Look towards India
India used to be a classified as a developing country that could benefit from GSP. But former President Trump took the powerhouse producer of apparel and textiles out of the program because he felt that India did not provide free and equitable access for U.S. products.
“Those problems have almost been solved,” Sorini said. “I think when Congress authorizes GSP, India will be back in the equation as the U.S. government focuses on the industry diversifying their supply chain and moving out of China.”
There is also talk that within the next two years, the United States could start negotiating a free trade agreement with India.
Curbing China and forced labor
The Uyghur Forced Labor Prevention Act taking effect June 21 means that any items with Chinese cotton in it will be under heightened inspection at the U.S. borders to ensure it was not made with forced labor in Xinjiang. “We are here to warn you this is coming down the pike,” Helfenbein said.
U.S. Customs and Border Protection have been adding staff to increase inspections and scrutinize documents to make sure cotton harvested in Xinjiang doesn’t make its way into the United States. “That bill will have a profound effect on sourcing apparel and textiles for the next two years,” Sorini said.
Looking at Central America
The United States has had a free trade agreement with Central America since 2005. Known as the Dominican Republic-Central American Free Trade Agreement, it has fostered more production of synthetic fabrics, T-shirts, underwear and other items in countries including Guatemala, El Salvador, Nicaragua, Honduras and the Dominican Republic.
But the U.S. government is not too happy with the re-election last year of Daniel Ortega, now in his fourth term as the left-of-center president of Nicaragua. “This free trade agreement has been reasonably successful, and it has helped the countries and region hold its own,” Sorini said. “But there is a concern about the politics in several countries, particularly in Nicaragua.”

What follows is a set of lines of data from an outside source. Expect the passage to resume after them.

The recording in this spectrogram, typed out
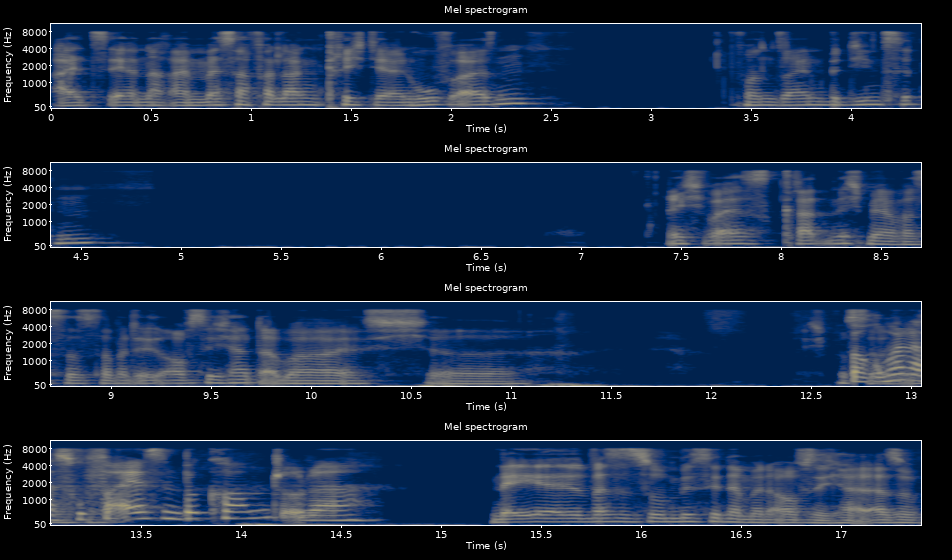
als er nach einem Messer verlangt, kriegt er ein Hufeisen von seinen Bediensteten. Ich weiß gerade nicht mehr, was das damit auf sich hat, aber ich, äh, ich Warum er das Hufeisen bekommt, oder? Nee, was es so ein bisschen damit auf sich hat. Also.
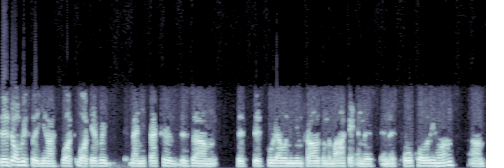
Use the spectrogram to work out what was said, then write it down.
there's obviously, you know, like like every manufacturer, there's um, there's, there's good aluminium trailers on the market and there's and there's poor quality ones. Um,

Recently, U.S. Sen. Bob Menendez, (D-N.J.), introduced legislation to ask the Senate to review Nicaragua’s eligibility to be a member of DR-CAFTA.

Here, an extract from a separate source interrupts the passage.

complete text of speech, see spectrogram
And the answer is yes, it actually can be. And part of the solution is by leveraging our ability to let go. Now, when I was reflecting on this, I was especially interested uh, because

For U.S. labels making goods in Nicaragua, this could pile on more costs for doing business in that country.